(DIRECTIONS FOR THIS TASK)
Return every line of the data below exactly, but do not include the images.

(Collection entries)
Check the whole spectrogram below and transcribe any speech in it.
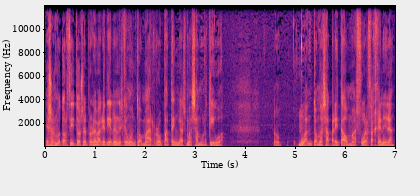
Esos motorcitos, el problema que tienen es que cuanto más ropa tengas, más amortigua. ¿no? Mm. Cuanto más apretado, más fuerza genera.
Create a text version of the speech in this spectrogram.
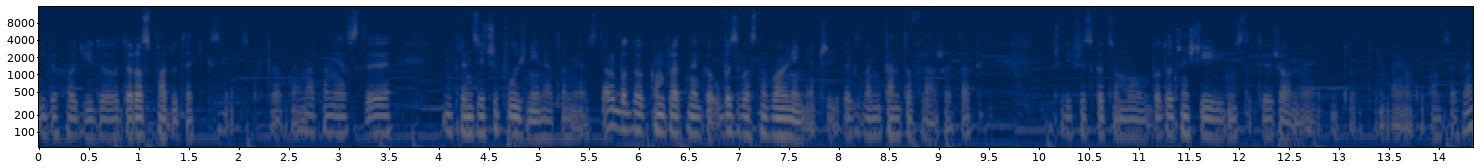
i dochodzi do, do rozpadu takich związków, prawda? Natomiast y, prędzej czy później, natomiast albo do kompletnego ubezwłasnowolnienia, czyli tak zwani pantoflarze, tak? Czyli wszystko, co mu, bo to częściej niestety żony to, to mają taką cechę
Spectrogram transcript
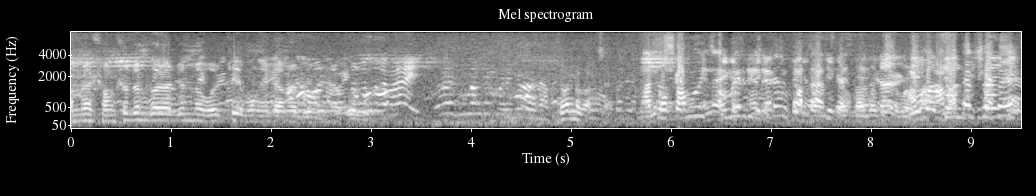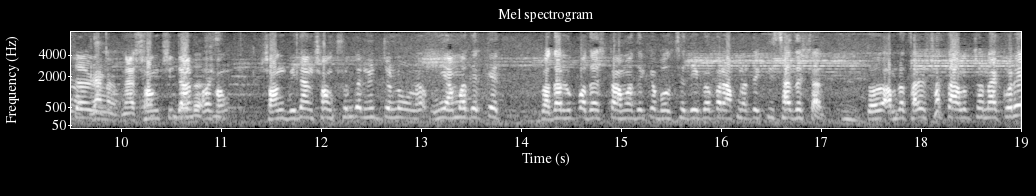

(ANSWER BOX)
Check the whole spectrogram below and transcribe any speech in it.
Esos motorcitos, el problema que tienen es que cuanto más ropa tengas, más amortigua. ¿no? Mm. Cuanto más apretado, más fuerza genera.
Create a text version of the speech in this spectrogram.
i dochodzi do, do rozpadu takich związków, prawda? Natomiast y, prędzej czy później, natomiast albo do kompletnego ubezwłasnowolnienia, czyli tak zwani pantoflarze, tak? Czyli wszystko, co mu, bo to częściej niestety żony to, to mają taką cechę
Spectrogram transcript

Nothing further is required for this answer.